$ wget http://download.qt-project.org/official_releases/qt/4.8/4.8.4/qt-everywhere-opensource-src-4.8.4.tar.gz $ tar zxf qt-everywhere-opensource-src-4.8.4.tar.gz -C /tmp $ cd /tmp/qt-everywhere-opensource-src-4.8.4 $ ./configure --prefix=/export/apps/qt/4.8.4 -prefix-install -openssl -confirm-license $ gmake -j4 $ sudo gmake install $ exit
Note, I use /tmp to compile because my home directory is network mounted, and therefore is much slower than the local disk! Also, make sure to exit the shell when you’re done; we only need GCC 4.7.2 for the Qt compilation!
Install dependencies: R + libR
RStudio needs R (obviously), and specifically
libR.so. Basically, if you compiled R yourself, make sure it was compiled with shared library support, ie:
$ ./configure --enable-R-shlib
Note: Make sure you have the
cairo-devel package installed before compiling R, or else your R will use X11 fonts instead of nice, modern truetype fonts.
Install dependencies for building RStudio:
$ sudo yum install cmake libuuid-devel.x86_64 ant pango-devel java-1.7.0-openjdk-devel.x86_64 java-1.6.0-openjdk-devel.x86_64
Clone the RStudio git repository and checkout the latest stable tag:
$ git clone https://github.com/rstudio/rstudio.git $ cd rstudio $ git checkout v0.97.551
Install some more dependencies using RStudio’s built-in scripts:
$ cd dependencies/common $ ./install-dictionaries $ ./install-mathjax $ ./install-gwt $ cd ../../
FYI, there are a few other scripts in there for installing dependencies, but these were the only ones that made sense for my environment. Also, RStudio ships its own pre-compiled Qt, for example, but it is compiled to live in /opt/, which won’t work for me.
Finally, build RStudio:

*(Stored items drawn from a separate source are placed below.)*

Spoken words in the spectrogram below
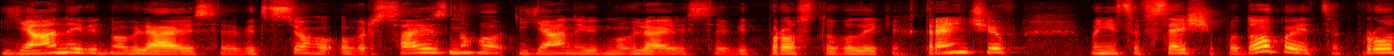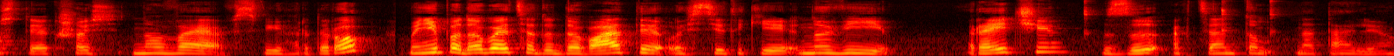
я не відмовляюся від всього оверсайзного, я не відмовляюся від просто великих тренчів. Мені це все ще подобається. Просто як щось нове в свій гардероб. Мені подобається додавати ось ці такі нові речі з акцентом на талію.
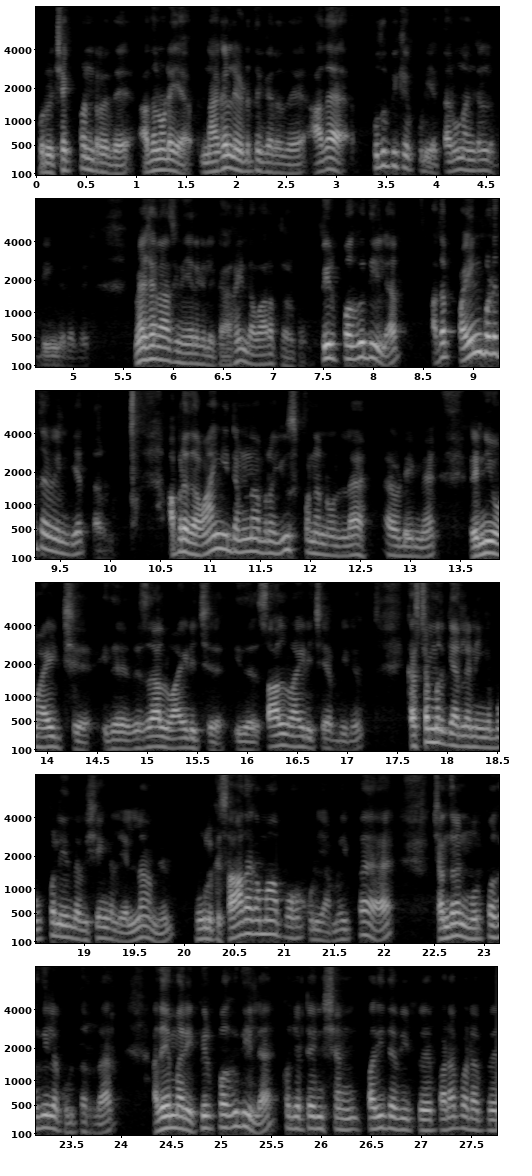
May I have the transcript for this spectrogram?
ஒரு செக் பண்ணுறது அதனுடைய நகல் எடுத்துக்கிறது அதை புதுப்பிக்கக்கூடிய தருணங்கள் அப்படிங்கிறது மேஷராசி நேயர்களுக்காக இந்த வாரத்தில் இருக்கும். பிற்பகுதியில் அதை பயன்படுத்த வேண்டிய தருணம். அப்புறம் இதை வாங்கிட்டோம்னா அப்புறம் யூஸ் பண்ணணும்ல அப்படின்னு ரெனியூ ஆயிடுச்சு. இது ரிசால்வ் ஆயிடுச்சு. இது சால்வ் ஆயிடுச்சு அப்படின்னு கஸ்டமர் கேரில் நீங்கள் புக் பண்ணியிருந்த விஷயங்கள் எல்லாமே உங்களுக்கு சாதகமாக போகக்கூடிய அமைப்பை சந்திரன் முற்பகுதியில் கொடுத்துட்றார். அதே மாதிரி பிற்பகுதியில் கொஞ்சம் டென்ஷன் பரிதவிப்பு படபடப்பு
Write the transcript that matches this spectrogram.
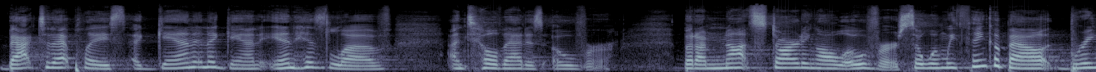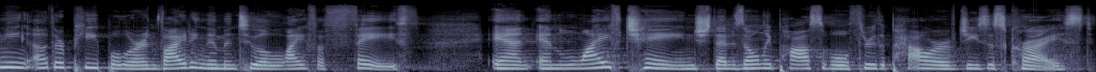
back to that place again and again in His love until that is over. But I'm not starting all over. So when we think about bringing other people or inviting them into a life of faith and, and life change that is only possible through the power of Jesus Christ,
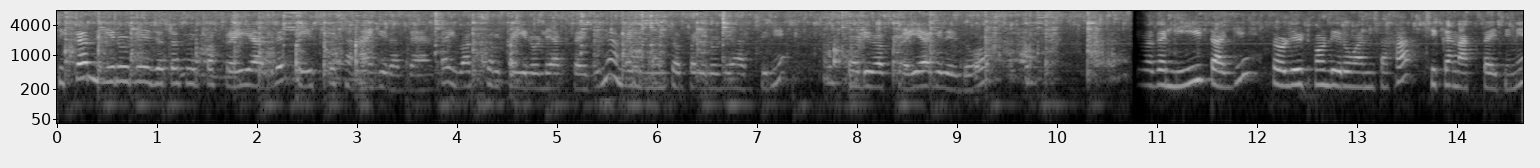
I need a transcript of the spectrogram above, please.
ಚಿಕನ್ ಈರುಳ್ಳಿ ಜೊತೆ ಸ್ವಲ್ಪ ಫ್ರೈ ಆದರೆ ಟೇಸ್ಟು ಚೆನ್ನಾಗಿರುತ್ತೆ ಅಂತ ಇವಾಗ ಸ್ವಲ್ಪ ಈರುಳ್ಳಿ ಹಾಕ್ತಾ ಇದ್ದೀನಿ. ಆಮೇಲೆ ಇನ್ನೊಂದು ಸ್ವಲ್ಪ ಈರುಳ್ಳಿ ಹಾಕ್ತೀನಿ. ನೋಡಿ, ಇವಾಗ ಫ್ರೈ ಆಗಿದೆ ಇದು. ಇವಾಗ ನೀಟಾಗಿ ತೊಳೆದಿಟ್ಕೊಂಡಿರುವಂತಹ ಚಿಕನ್ ಹಾಕ್ತಾಯಿದ್ದೀನಿ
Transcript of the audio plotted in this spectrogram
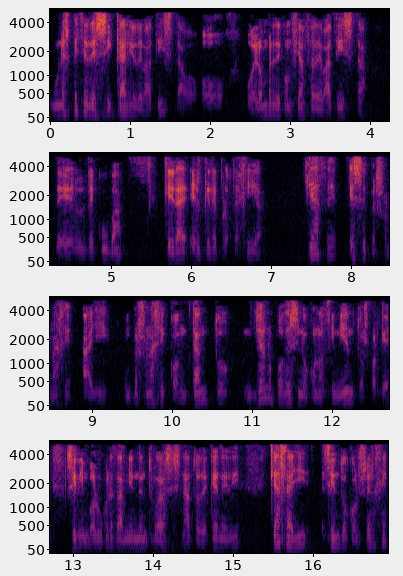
una especie de sicario de Batista o, el hombre de confianza de Batista de Cuba, que era el que le protegía. ¿Qué hace ese personaje allí? Un personaje con tanto, ya no poder, sino conocimientos, porque se le involucra también dentro del asesinato de Kennedy. ¿Qué hace allí siendo conserje?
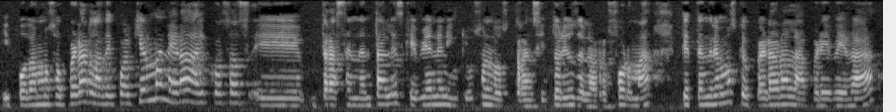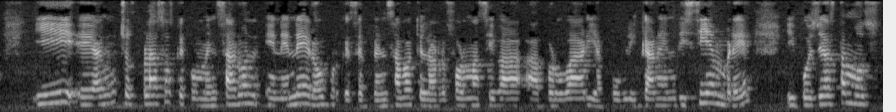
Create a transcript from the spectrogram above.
y podamos operarla. De cualquier manera, hay cosas eh, trascendentales que vienen incluso en los transitorios de la reforma, que tendremos que operar a la brevedad. Y eh, hay muchos plazos que comenzaron en enero porque se pensaba que la reforma se iba a aprobar y a publicar en diciembre. Y pues ya estamos,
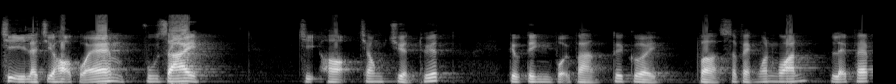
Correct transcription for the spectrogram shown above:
Chị là chị họ của em, Vu Giai. Chị họ trong truyền thuyết Tiêu tinh vội vàng tươi cười Vở ra vẻ ngoan ngoãn Lễ phép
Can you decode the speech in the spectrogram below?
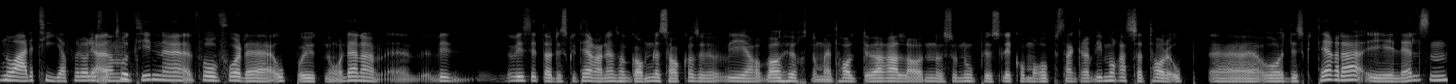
nå er det tida for å Ja, jeg liksom tror tiden er for å få det opp og ut nå. Det der, eh, vi, vi sitter og diskuterer en del sånne gamle saker som vi har bare hørt om et halvt øre, eller noe som nå plutselig kommer opp, så tenker jeg vi må rett og slett ta det opp eh, og diskutere det i ledelsen.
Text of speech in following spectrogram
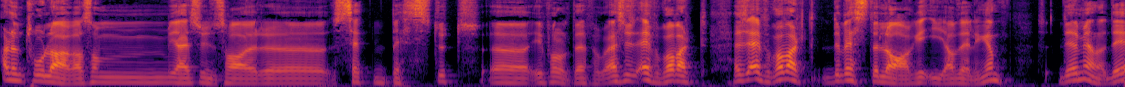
er de to lagene som jeg syns har uh, sett best ut uh, i forhold til FK. Jeg syns FK, FK har vært det beste laget i avdelingen. Det mener det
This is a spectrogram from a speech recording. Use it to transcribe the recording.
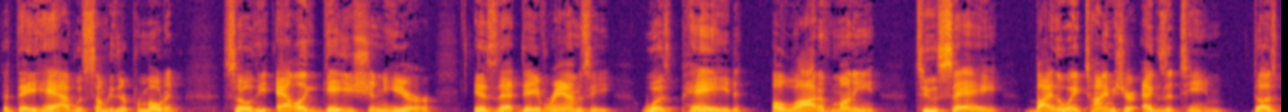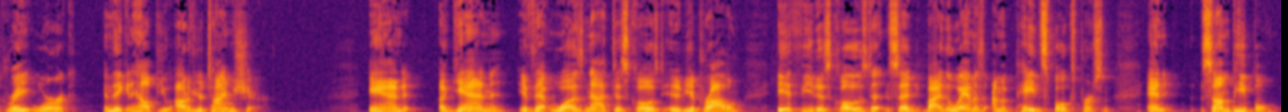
that they have with somebody they're promoting. So the allegation here is that Dave Ramsey was paid a lot of money to say, by the way, timeshare exit team does great work and they can help you out of your timeshare. And again, if that was not disclosed, it'd be a problem. If he disclosed it and said, by the way, I'm a, I'm a paid spokesperson, and some people,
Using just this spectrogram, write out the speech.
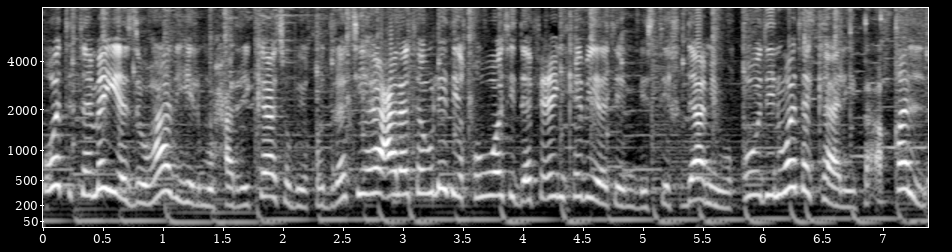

$ cmake -DRSTUDIO_TARGET=Desktop -DCMAKE_BUILD_TYPE=Release -DBOOST_ROOT=/export/apps/boost/1.50.0/ -DCMAKE_INSTALL_PREFIX=/export/apps/rstudio/v0.97.551 -DQT_QMAKE_EXECUTABLE=/export/apps/qt/4.8.4/bin/qmake PATH=/export/apps/R/3.0.0/bin:$PATH $ make $ sudo make install
Note, you must take care to fix the paths to the various dependencies so cmake can find them!
Enjoy the hard work
In order to run
rstudio you’ll need to make sure the boost and Qt library paths are present in LD_LIBRARY_PATH, and that R can be found in PATH. An example wrapper script, rstudio.sh:
#!/bin/env bash export PATH=/export/apps/R/3.0.0/bin/R:$PATH export LD_LIBRARY_PATH=/export/apps/boost/1.50.0/lib:/export/apps/qt/4.8.4/lib:$LD_LIBRARY_PATH /export/apps/rstudio/v0.97.551/bin/rstudio
Here’s RStudio in all its glory, showing a plot, modern typography, and the “Solarized Dark” theme that comes with RStudio:
In the future I hope we’ll have some interesting things to share (and code!) about how we’re using R to solve problems at ILRI.